ACTION ITEM:
Keeping each line exactly as it is, output all of the records.

STUDY MATERIAL:

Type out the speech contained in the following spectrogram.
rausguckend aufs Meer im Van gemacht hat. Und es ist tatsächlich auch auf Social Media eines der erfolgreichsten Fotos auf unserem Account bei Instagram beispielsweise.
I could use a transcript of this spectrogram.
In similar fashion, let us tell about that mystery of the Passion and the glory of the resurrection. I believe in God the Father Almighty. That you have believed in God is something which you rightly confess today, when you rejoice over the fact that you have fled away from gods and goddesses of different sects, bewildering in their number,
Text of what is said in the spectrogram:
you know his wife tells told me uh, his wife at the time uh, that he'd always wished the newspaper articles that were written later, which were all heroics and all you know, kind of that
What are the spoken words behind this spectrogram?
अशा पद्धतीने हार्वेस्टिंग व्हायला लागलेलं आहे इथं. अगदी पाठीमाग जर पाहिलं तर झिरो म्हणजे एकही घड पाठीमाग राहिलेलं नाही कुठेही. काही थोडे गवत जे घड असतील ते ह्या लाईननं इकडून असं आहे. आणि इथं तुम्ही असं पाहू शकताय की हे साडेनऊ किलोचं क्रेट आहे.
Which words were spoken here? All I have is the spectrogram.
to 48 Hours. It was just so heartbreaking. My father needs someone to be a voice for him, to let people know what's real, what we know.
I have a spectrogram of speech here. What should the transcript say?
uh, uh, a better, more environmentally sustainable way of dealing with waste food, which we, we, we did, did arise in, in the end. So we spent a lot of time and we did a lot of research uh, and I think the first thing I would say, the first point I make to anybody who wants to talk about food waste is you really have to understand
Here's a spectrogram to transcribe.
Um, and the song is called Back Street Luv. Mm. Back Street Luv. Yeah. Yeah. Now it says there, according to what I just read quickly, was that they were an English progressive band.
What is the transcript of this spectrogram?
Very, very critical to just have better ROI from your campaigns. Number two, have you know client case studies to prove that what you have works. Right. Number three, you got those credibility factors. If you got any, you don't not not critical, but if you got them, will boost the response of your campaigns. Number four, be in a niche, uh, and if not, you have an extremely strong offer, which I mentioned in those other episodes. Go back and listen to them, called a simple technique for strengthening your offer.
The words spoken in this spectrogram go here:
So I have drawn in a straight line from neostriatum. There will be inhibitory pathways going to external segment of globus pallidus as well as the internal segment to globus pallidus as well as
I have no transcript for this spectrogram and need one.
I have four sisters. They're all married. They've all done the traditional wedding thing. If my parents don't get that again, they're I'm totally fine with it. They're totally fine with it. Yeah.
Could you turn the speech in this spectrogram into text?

EXERCISE ANSWER:
Type out the speech contained in the following spectrogram.
rausguckend aufs Meer im Van gemacht hat. Und es ist tatsächlich auch auf Social Media eines der erfolgreichsten Fotos auf unserem Account bei Instagram beispielsweise.
I could use a transcript of this spectrogram.
In similar fashion, let us tell about that mystery of the Passion and the glory of the resurrection. I believe in God the Father Almighty. That you have believed in God is something which you rightly confess today, when you rejoice over the fact that you have fled away from gods and goddesses of different sects, bewildering in their number,
Text of what is said in the spectrogram:
you know his wife tells told me uh, his wife at the time uh, that he'd always wished the newspaper articles that were written later, which were all heroics and all you know, kind of that
What are the spoken words behind this spectrogram?
अशा पद्धतीने हार्वेस्टिंग व्हायला लागलेलं आहे इथं. अगदी पाठीमाग जर पाहिलं तर झिरो म्हणजे एकही घड पाठीमाग राहिलेलं नाही कुठेही. काही थोडे गवत जे घड असतील ते ह्या लाईननं इकडून असं आहे. आणि इथं तुम्ही असं पाहू शकताय की हे साडेनऊ किलोचं क्रेट आहे.
Which words were spoken here? All I have is the spectrogram.
to 48 Hours. It was just so heartbreaking. My father needs someone to be a voice for him, to let people know what's real, what we know.
I have a spectrogram of speech here. What should the transcript say?
uh, uh, a better, more environmentally sustainable way of dealing with waste food, which we, we, we did, did arise in, in the end. So we spent a lot of time and we did a lot of research uh, and I think the first thing I would say, the first point I make to anybody who wants to talk about food waste is you really have to understand
Here's a spectrogram to transcribe.
Um, and the song is called Back Street Luv. Mm. Back Street Luv. Yeah. Yeah. Now it says there, according to what I just read quickly, was that they were an English progressive band.
What is the transcript of this spectrogram?
Very, very critical to just have better ROI from your campaigns. Number two, have you know client case studies to prove that what you have works. Right. Number three, you got those credibility factors. If you got any, you don't not not critical, but if you got them, will boost the response of your campaigns. Number four, be in a niche, uh, and if not, you have an extremely strong offer, which I mentioned in those other episodes. Go back and listen to them, called a simple technique for strengthening your offer.
The words spoken in this spectrogram go here:
So I have drawn in a straight line from neostriatum. There will be inhibitory pathways going to external segment of globus pallidus as well as the internal segment to globus pallidus as well as
I have no transcript for this spectrogram and need one.
I have four sisters. They're all married. They've all done the traditional wedding thing. If my parents don't get that again, they're I'm totally fine with it. They're totally fine with it. Yeah.
Could you turn the speech in this spectrogram into text?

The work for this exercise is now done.